Breakthrough Advertising: The Book That Can Turn You Into An Elite Copywriter

I recently received a comment as to what’s my favorite copywriting book and why.

So today, I’ll give you my favorite go-to book whenever I want to refresh my copywriting skills.

The book that has the most wear on it out of all of my copywriting book is most definitely Eugene Schwartz’s breakthrough copywriting.

From the first chapter all the way to the end, this book is filled with gold nuggets of information.

I’ve read many books on the art of copywriting, but I’ve yet to come across a book that covers so many important topics all in one setting.

Eugene covers things like how to increase the desire of your product. He gives you 13 ways to do it. (pgs 80-100)

He covers the two major categories that mass desires fall into and how you can channel your markets desires onto your product for higher sales and increased conversions.

You also learn about beliefs and how they are built and why it’s important for you to know how to word your ads in such a way as to establish belief in your products.

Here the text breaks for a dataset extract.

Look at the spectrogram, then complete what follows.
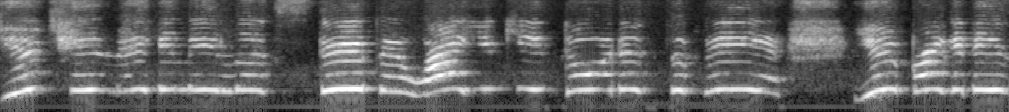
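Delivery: high, loud bawling wail. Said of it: "in the middle of the street bawling like".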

Another thing breakthrough advertising does is it gives you 38 ways to strengthen your headline. For those of you who struggle with creating attention grabbing headlines then this is a must have.

He even shows you how to tackle coming up with the concept or theme for your ad.

If you ever sat down and tried to write an ad for any kind of product or service then you know that coming up with the concept for your ad is not a given.

But Eugene gives you two things to do to come up with an advertising concept.

I could go on, but you’d be better of having this book in your copywriting collection.

When I purchased my copy of this book I paid $90 for it and I think that was a steal. I think you can still get it from boardroom reports.

Amazon has it, but I the prices fluctuate so if you don’t have the cash now then you could put it on your wish list.

This book isn’t my only book that I refer back to, but it’s gotten the most use from me.

In another post I’ll tell you about another book I often refer to when I look for copywriting tips.

How A Sweet Grammar School Teacher Almost Ruined My Copywriting Career

When I was a kid coming up in grammar school I remember one of my teachers telling me about the use of big fancy words.

She said that if I grabbed a dictionary and everyday chose one word out of that dictionary to learn and use – that I would expand my vocabulary and become smarter as well.

Seemed like a logical reason to learn a new word.

So I grabbed a dictionary along with a pen and paper and began to do just that.

Everyday, a new word and it’s definition.

Fast forward to later in my life when decided to become a copywriter.

Now all of the fancy words that I learned became a handicap.

See the way you write good copy is you write it in simple and easy to understand language.

When I first started writing copy I found that most if my editing was simply shortening some of the words I was using. Those words were part of my natural language – but not my markets language.

Now for your tip.

When you write your copy, always lean toward using shorter words to get your point across.

Big words might make look smarter, but they communicate less when you’re point is to sell something.

How To Make Your Copywtiting Less Of Struggle To Get Done

Either Write To Somebody Or Don’t Write To Nobody At All

One of the mistakes I see copywriters make is that when they write their ads they tend to write them to everybody.

The more people you can reach the better the chances of you getting the sale is sometimes the logic used.

Learn this.

Just because you can write an ad to reach everybody doesn’t mean that you should.

I learned a long time ago that it’s much better to write your ad to somebody.

Write your ad to a specific person. Use words that the person would be familiar with.

Write your ad as if you were having a conversation with that person and what you discussed will be simply put into writing.

I hate ads that sound like corporate speak.

So don’t make yours sound like it was writen by some one who only wears suits and ties for a living.